Condemned to silence - become a sought-after interlocutor

It has often been said that the ban burying alive a man. It is certain that the apartheid state that is with Beyers Naudé never succeeded. She had occupied him in October 1977 with the spell available, she picked up only seven years later. The publicly silent Beyers was more eloquent than before, and in the political, social, and personal communication almost entirely restricted to individual conversations in the private room of his house may Beyers. Of greater political impact than the publicly and internationally active director of the Christian Institute And without the spell made him a martyr - he does not allow it. They met him in his garden under the apricot tree - his house and his phone was constantly monitored - he behaved so calm and relaxed, as if he had not noticed that a car with intelligence officers stood outside the door demonstratively his house.

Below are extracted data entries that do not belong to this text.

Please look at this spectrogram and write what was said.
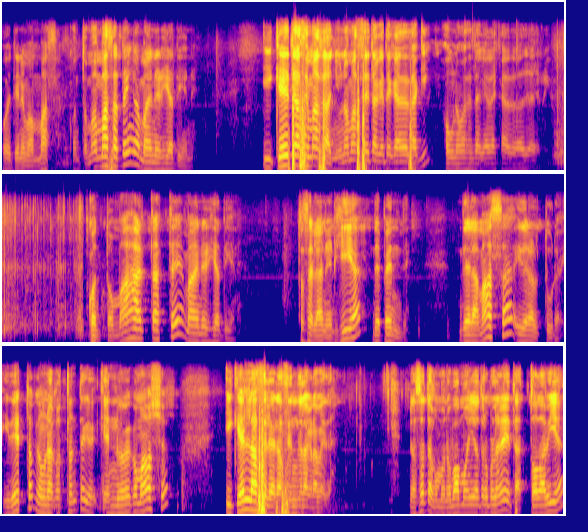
Porque tiene más masa. Cuanto más masa tenga, más energía tiene. ¿Y qué te hace más daño? ¿Una maceta que te cae desde aquí o una maceta que te cae desde allá arriba? Cuanto más alta esté, más energía tiene. Entonces la energía depende de la masa y de la altura. Y de esto, que es una constante que, es 9,8 y que es la aceleración de la gravedad. Nosotros, como no vamos a ir a otro planeta todavía,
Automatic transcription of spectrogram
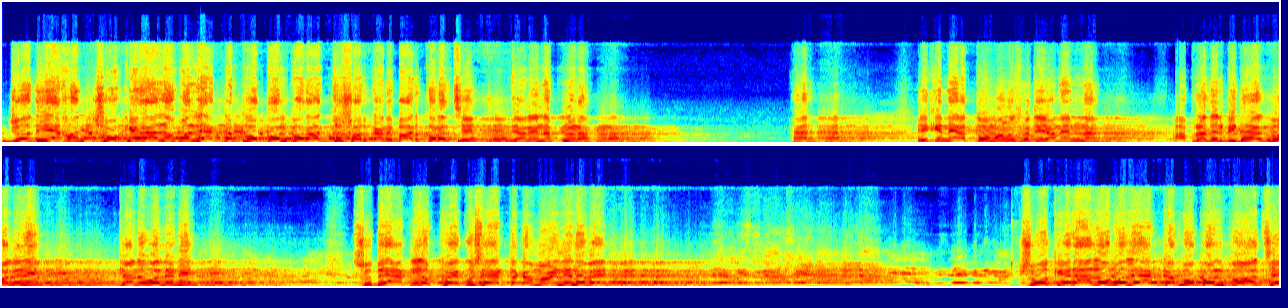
যদি এখন চোখের আলো বলে একটা প্রকল্প রাজ্য সরকার বার করেছে, জানেন আপনারা? হ্যাঁ? এখানে এত মানুষ আছে, জানেন না? আপনাদের বিধায়ক বলেনি? কেন বলেনি? শুধু এক লক্ষ একুশ হাজার টাকা মাইনে নেবে? চোখের আলো বলে একটা প্রকল্প আছে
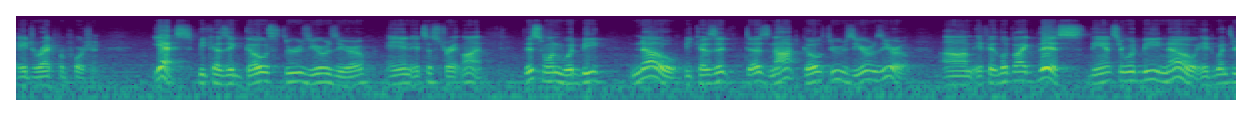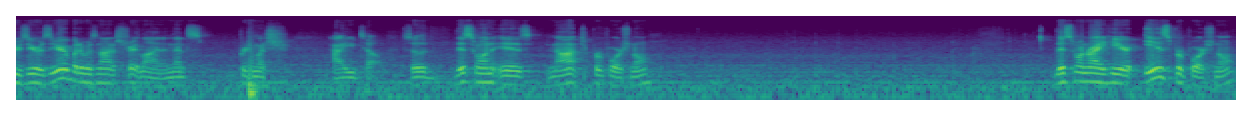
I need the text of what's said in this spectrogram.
a direct proportion. Yes, because it goes through 0, 0, and it's a straight line. This one would be no, because it does not go through 0, 0. Um, if it looked like this, the answer would be no. It went through 0, 0, but it was not a straight line, and that's pretty much how you tell. So this one is not proportional. This one right here is proportional,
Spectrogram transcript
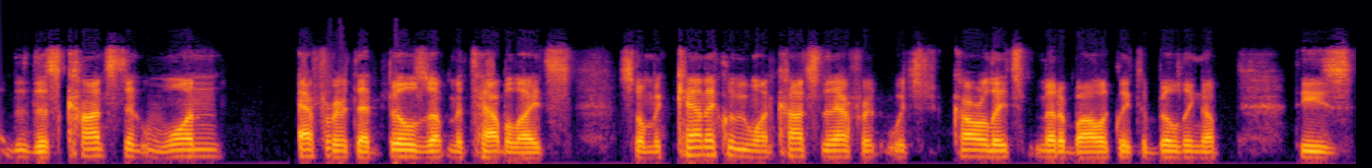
this constant one effort that builds up metabolites. So mechanically, we want constant effort, which correlates metabolically to building up these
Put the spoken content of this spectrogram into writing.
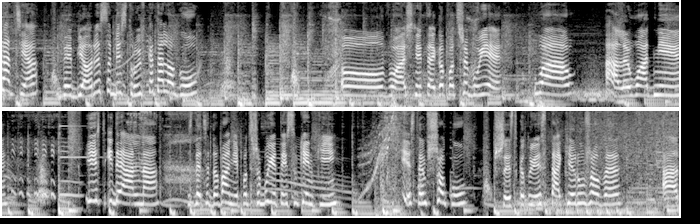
Racja, wybiorę sobie strój w katalogu. O, właśnie tego potrzebuję. Wow, ale ładnie. Jest idealna. Zdecydowanie potrzebuję tej sukienki. Jestem w szoku. Wszystko tu jest takie różowe. A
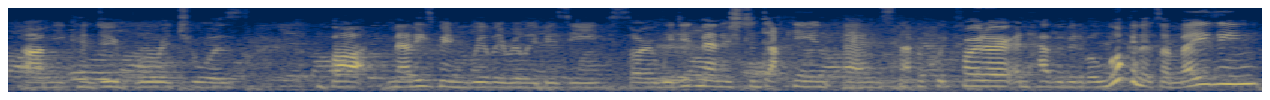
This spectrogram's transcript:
Um, you can do brewery tours but Maddie's been really, really busy. So we did manage to duck in and snap a quick photo and have a bit of a look, and it's amazing.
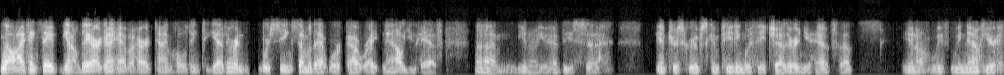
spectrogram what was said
Well, I think they, you know, they are going to have a hard time holding together, and we're seeing some of that work out right now. You have, um, you know, you have these uh, interest groups competing with each other, and you have, uh, you know, we we now hear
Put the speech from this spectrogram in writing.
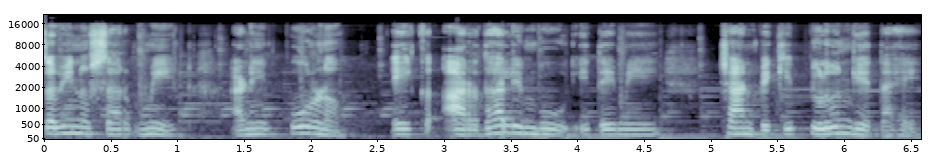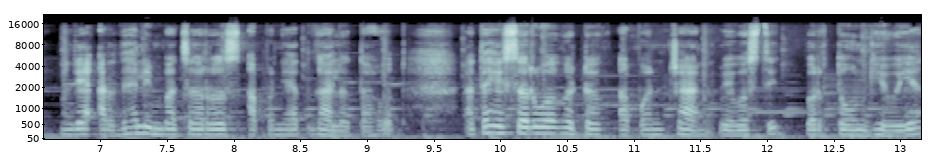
चवीनुसार मीठ आणि पूर्ण एक अर्धा लिंबू इथे मी छानपैकी पिळून घेत आहे. म्हणजे अर्ध्या लिंबाचा रस आपण यात घालत आहोत. आता हे सर्व घटक आपण छान व्यवस्थित परतवून घेऊयात.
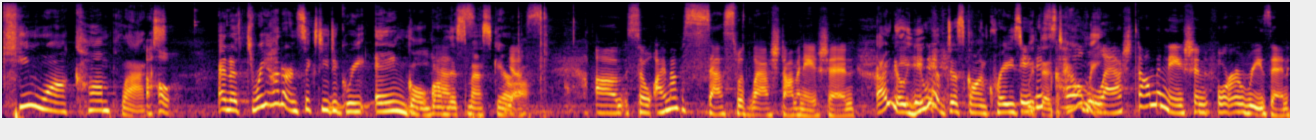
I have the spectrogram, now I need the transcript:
quinoa complex oh. and a 360 degree angle yes. on this mascara. Yes. Um, so I'm obsessed with lash domination. I know, you it, have just gone crazy with this. Tell me. lash domination for a reason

Perhaps his charisma grew because his extraordinary talent for presence, to focus on the man who was in front of him, now was unopposed, free of the overwhelming, chaotic partly obligations of the office everyday Diakonia house. And of course the spell in the eyes of the rebel was township -Youth also a kind of accolade of credibility, tangible evidence of its solidarity: "Until I was banned, they did not really familiar to me," Beyer said, "but from the moment as though I had received the spell available, they said among themselves differently: Now the guy is beyond doubt, he is willing to pay the price. The fact that the apartheid government to take action against him, proves that he in truth is on our side in the struggle for liberation. "

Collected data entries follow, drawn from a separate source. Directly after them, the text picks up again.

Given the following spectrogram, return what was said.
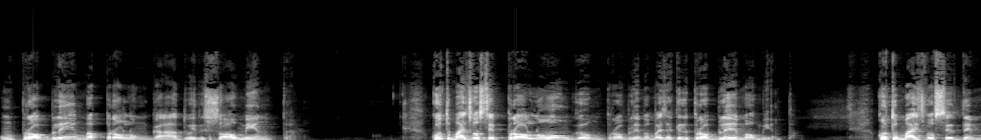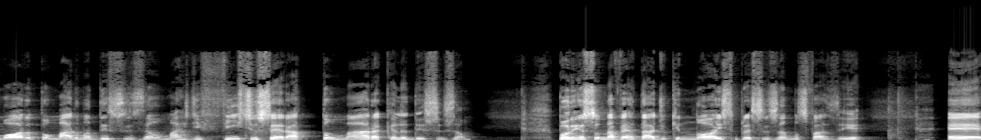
um problema prolongado ele só aumenta. Quanto mais você prolonga um problema, mais aquele problema aumenta. Quanto mais você demora a tomar uma decisão, mais difícil será tomar aquela decisão. Por isso, na verdade, o que nós precisamos fazer é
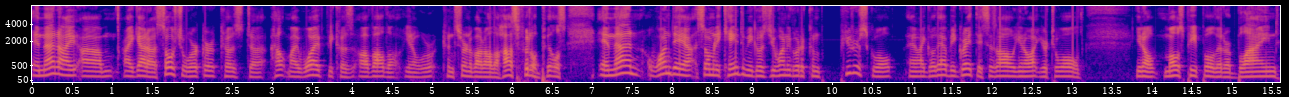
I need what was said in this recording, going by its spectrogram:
and then I um, I got a social worker because to help my wife because of all the you know we're concerned about all the hospital bills, and then one day uh, somebody came to me goes, "Do you want to go to computer school?" And I go, "That'd be great." They says, "Oh, you know what? You're too old." You know, most people that are blind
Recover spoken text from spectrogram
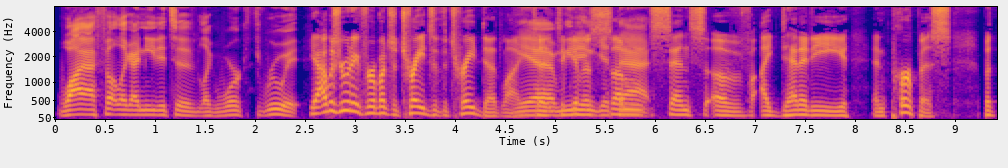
why I felt like I needed to like work through it. Yeah, I was rooting for a bunch of trades at the trade deadline Yeah, to, to give us some that. sense of identity and purpose. But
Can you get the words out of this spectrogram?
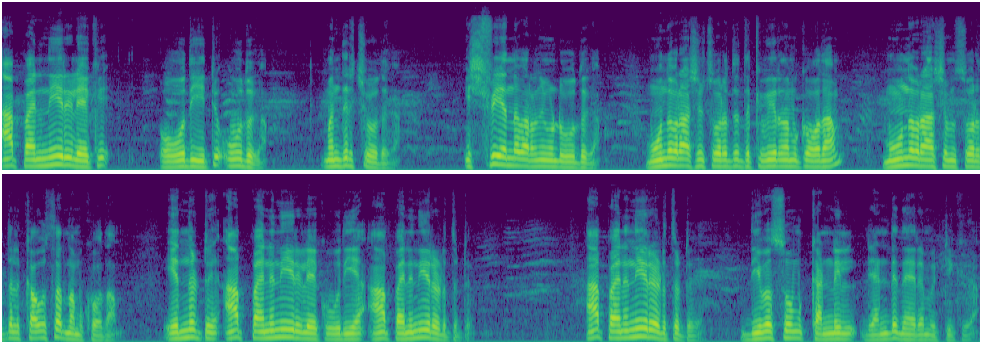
ആ പനിനീരിലേക്ക് ഓതിയിട്ട് ഊതുക. മന്ത്രിച്ച് ഊതുക ഇഷ്ഫി എന്ന് പറഞ്ഞുകൊണ്ട് ഊതുക മൂന്ന് പ്രാവശ്യം സൂറത്ത് തക്വീർ നമുക്ക് ഓതാം. മൂന്ന് പ്രാവശ്യം സൂറത്തിൽ കൗസർ നമുക്ക് ഓതാം. എന്നിട്ട് ആ പനിനീരിലേക്ക് ഊതിയ ആ പനിനീരെടുത്തിട്ട് ആ പനിനീരെടുത്തിട്ട് ദിവസവും കണ്ണിൽ രണ്ട് നേരം ഉറ്റിക്കുക.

It was a time of almost total reduction to his house in the outer so tranquil white district Greenside, in the Beyers Naudé to the limits of his Whiteness marked by the birth of existence more than exceeded the time of his freedom of movement; People from all over the world came to him from all walks of life, with all kinds of concerns;and he took it all seriously, even if it were personal worries and no issues.

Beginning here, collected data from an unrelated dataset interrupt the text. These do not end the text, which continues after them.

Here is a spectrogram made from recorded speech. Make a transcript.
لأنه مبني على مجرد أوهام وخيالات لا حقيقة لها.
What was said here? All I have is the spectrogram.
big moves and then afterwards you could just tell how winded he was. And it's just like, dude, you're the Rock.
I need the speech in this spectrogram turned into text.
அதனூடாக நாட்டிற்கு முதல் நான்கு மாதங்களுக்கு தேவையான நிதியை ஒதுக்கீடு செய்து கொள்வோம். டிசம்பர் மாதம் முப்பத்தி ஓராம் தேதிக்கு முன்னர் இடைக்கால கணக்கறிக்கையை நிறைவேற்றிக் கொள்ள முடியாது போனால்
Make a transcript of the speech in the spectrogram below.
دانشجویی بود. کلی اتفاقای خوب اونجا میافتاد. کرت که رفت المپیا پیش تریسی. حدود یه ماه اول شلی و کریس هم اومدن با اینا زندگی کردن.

What has changed most him and his life, as he once said: As the spell forbade him leaving his white residential area, black South Africans came to him one by one, by day and by night. They took him into their community as hardly a white man before him, let him share their lives with what they thought and felt. And he listened to them and came closer to understanding the realities of black life than ever before. He has kept this close - even after his spell expired and he had become a church leadership personality as General Secretary of the South African Council of Churches again.

Part of the human community are!

Even in the "new" South Africa Beyers has not ceased to be part of this community: He was a guest of the ANC delegation was in the initial negotiations with the apartheid government, so as Desmond Tutu said, midwife, midwife at the birth of the new South Africa , Until his death - and perhaps even in death - Beyers Naudé was a symbol that you remain completely faithful to his origins - he is a Bure remained with every fiber of his heart - but beyond that may be part of the human community. At his request, his ashes scattered was both in Alexandra Township, as well as in the cemetery of his former workplace, the white community of Aasvoêlkop.

As Beyers Naudé was born on 18 September 2004 in South Africa to the grave, it was perhaps a set of Mandela, who met exactly what all of us - has so much attracted to Beyers - even if we had no words for it. Beyers remember him, Mandela said in his own way, he had to return to be a member of the human family, rather than just being part of a limited community.

Before 10 May 2014 Beyers Naudé would be 100.

* Gisela Albrecht has studied literature and philosophy and theology specializing as a journalist in South Africa. She was premiered at the 2004 "Berlinale" together with Angela May turned documentary "Memories of Rain" by two South African resistance fighters and has since been seen at festivals around the world.